**Task data**
========================

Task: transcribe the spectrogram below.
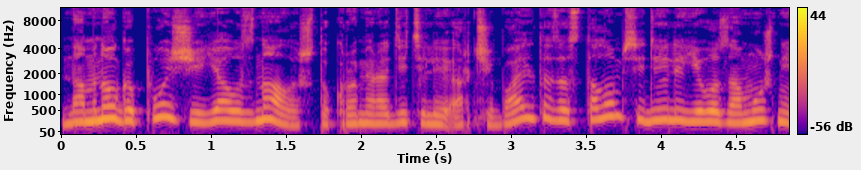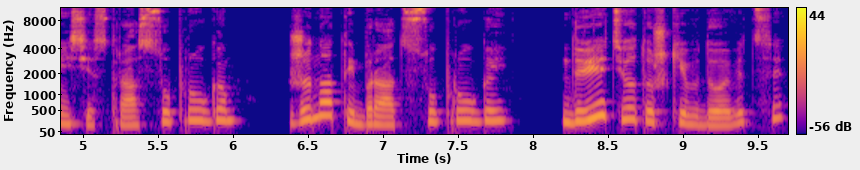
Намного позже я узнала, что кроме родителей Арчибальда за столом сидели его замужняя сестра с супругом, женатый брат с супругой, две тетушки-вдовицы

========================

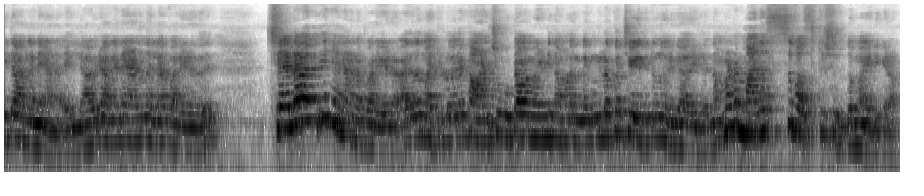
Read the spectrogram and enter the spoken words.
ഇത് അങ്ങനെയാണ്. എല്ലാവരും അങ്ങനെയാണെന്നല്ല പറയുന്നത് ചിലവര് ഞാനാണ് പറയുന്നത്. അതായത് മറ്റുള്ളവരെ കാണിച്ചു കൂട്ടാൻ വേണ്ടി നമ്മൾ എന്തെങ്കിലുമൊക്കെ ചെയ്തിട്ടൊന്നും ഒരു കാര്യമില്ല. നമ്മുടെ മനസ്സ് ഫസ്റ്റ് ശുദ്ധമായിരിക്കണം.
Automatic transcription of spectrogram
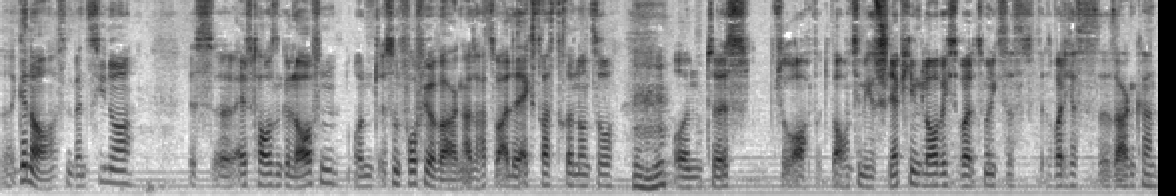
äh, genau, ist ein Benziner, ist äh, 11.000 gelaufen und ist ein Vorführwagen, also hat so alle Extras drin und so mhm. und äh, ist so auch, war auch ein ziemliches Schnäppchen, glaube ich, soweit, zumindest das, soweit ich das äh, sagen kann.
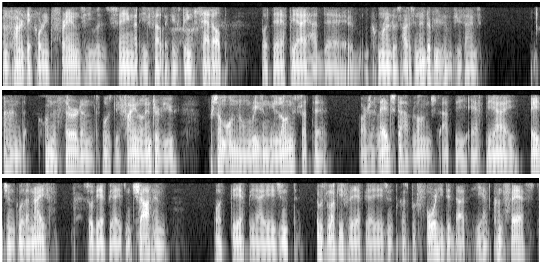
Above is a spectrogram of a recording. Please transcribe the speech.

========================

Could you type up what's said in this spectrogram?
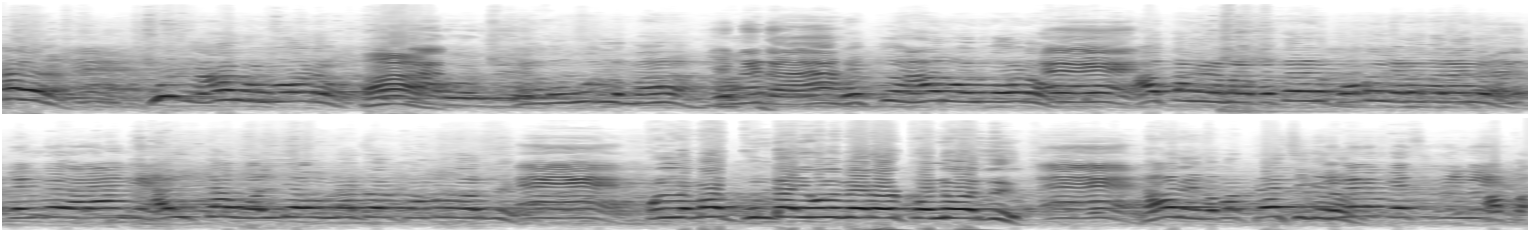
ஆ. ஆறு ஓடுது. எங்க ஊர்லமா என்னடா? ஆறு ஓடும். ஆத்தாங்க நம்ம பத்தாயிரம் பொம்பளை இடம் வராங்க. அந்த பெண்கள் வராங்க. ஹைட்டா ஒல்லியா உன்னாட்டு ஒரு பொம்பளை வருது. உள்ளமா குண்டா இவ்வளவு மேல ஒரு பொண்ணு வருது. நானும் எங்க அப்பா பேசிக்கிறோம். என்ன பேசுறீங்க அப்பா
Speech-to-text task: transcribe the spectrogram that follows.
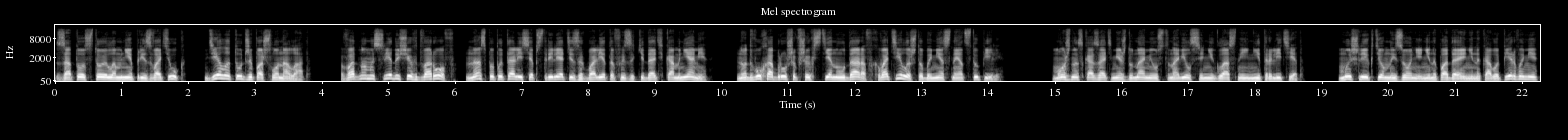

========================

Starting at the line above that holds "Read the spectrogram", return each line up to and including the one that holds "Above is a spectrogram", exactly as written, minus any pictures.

**Finished task**
Read the spectrogram and enter the spoken words.
ഇത് അങ്ങനെയാണ്. എല്ലാവരും അങ്ങനെയാണെന്നല്ല പറയുന്നത് ചിലവര് ഞാനാണ് പറയുന്നത്. അതായത് മറ്റുള്ളവരെ കാണിച്ചു കൂട്ടാൻ വേണ്ടി നമ്മൾ എന്തെങ്കിലുമൊക്കെ ചെയ്തിട്ടൊന്നും ഒരു കാര്യമില്ല. നമ്മുടെ മനസ്സ് ഫസ്റ്റ് ശുദ്ധമായിരിക്കണം.
Automatic transcription of spectrogram
äh, genau, ist ein Benziner, ist äh, 11.000 gelaufen und ist ein Vorführwagen, also hat so alle Extras drin und so mhm. und äh, ist so auch, war auch ein ziemliches Schnäppchen, glaube ich, soweit, zumindest das, soweit ich das äh, sagen kann.
Above is a spectrogram of a recording. Please transcribe the speech.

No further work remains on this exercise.